Requirement ->
From the line containing "This spectrogram has" through the last line of the data, return those lines exactly as written and nothing more.

- - - - -

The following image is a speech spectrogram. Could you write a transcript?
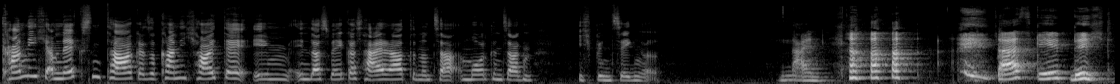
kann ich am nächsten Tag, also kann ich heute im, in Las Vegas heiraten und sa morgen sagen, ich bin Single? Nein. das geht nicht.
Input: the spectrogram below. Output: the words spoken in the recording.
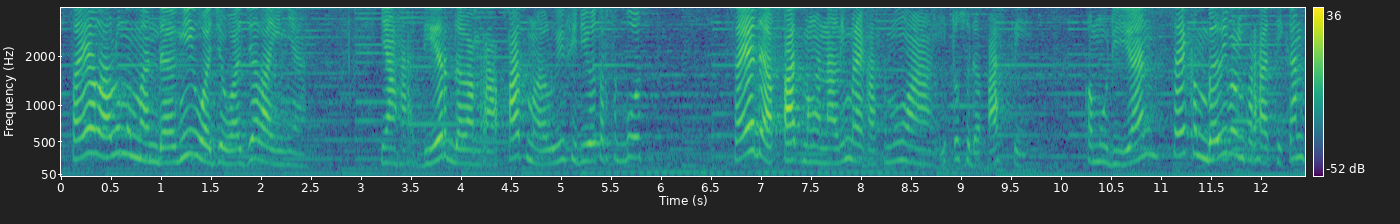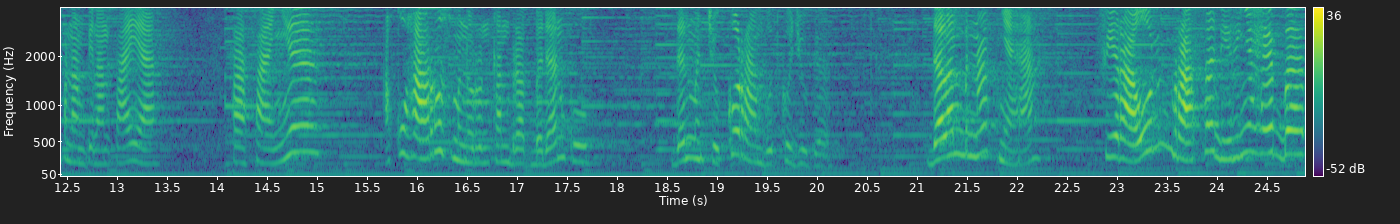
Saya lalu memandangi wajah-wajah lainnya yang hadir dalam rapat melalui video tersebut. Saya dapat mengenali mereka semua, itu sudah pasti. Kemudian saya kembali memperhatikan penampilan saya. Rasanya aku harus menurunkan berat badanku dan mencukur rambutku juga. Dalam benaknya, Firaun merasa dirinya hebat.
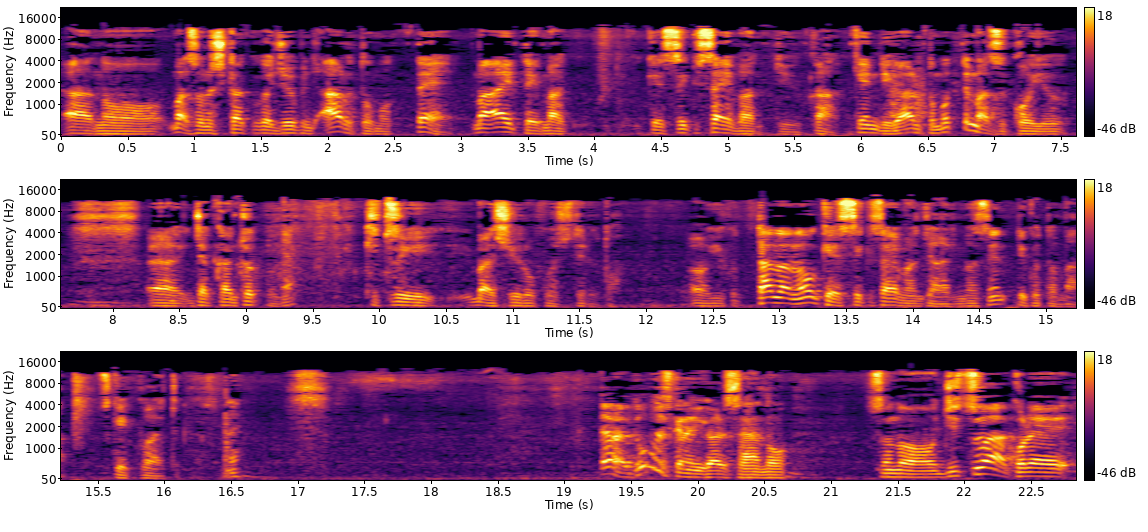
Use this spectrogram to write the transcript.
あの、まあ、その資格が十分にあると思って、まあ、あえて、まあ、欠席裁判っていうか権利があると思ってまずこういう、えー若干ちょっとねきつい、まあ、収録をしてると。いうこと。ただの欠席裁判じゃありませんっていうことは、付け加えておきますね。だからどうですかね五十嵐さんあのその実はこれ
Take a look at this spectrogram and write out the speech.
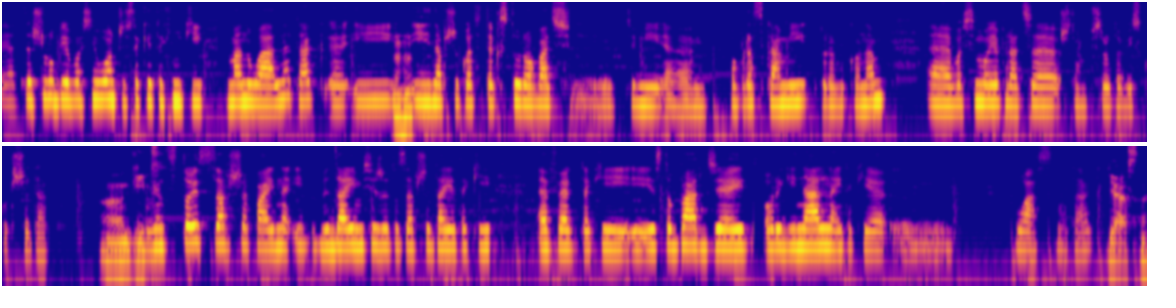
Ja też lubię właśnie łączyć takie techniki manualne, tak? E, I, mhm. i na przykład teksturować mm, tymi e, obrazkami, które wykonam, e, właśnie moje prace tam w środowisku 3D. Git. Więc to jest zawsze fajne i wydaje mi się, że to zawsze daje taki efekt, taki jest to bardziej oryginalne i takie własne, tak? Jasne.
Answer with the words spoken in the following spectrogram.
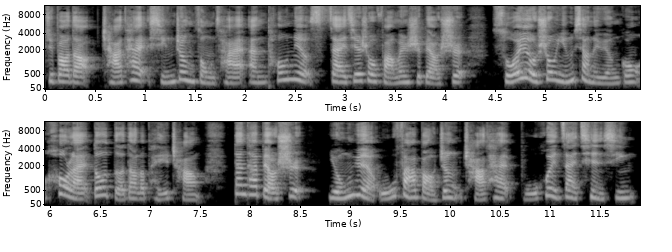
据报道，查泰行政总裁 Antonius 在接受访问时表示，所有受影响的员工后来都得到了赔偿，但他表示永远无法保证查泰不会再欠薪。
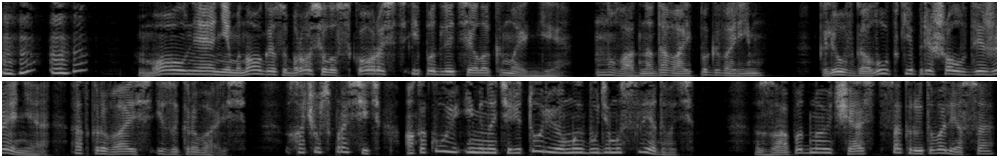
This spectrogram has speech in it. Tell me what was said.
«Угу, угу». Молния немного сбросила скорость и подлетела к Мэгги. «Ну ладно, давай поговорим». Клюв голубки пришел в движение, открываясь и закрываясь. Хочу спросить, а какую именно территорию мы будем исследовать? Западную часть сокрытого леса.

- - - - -

Solution to this exercise ->
This spectrogram has speech in it. Tell me what was said.
«Угу, угу». Молния немного сбросила скорость и подлетела к Мэгги. «Ну ладно, давай поговорим». Клюв голубки пришел в движение, открываясь и закрываясь. Хочу спросить, а какую именно территорию мы будем исследовать? Западную часть сокрытого леса.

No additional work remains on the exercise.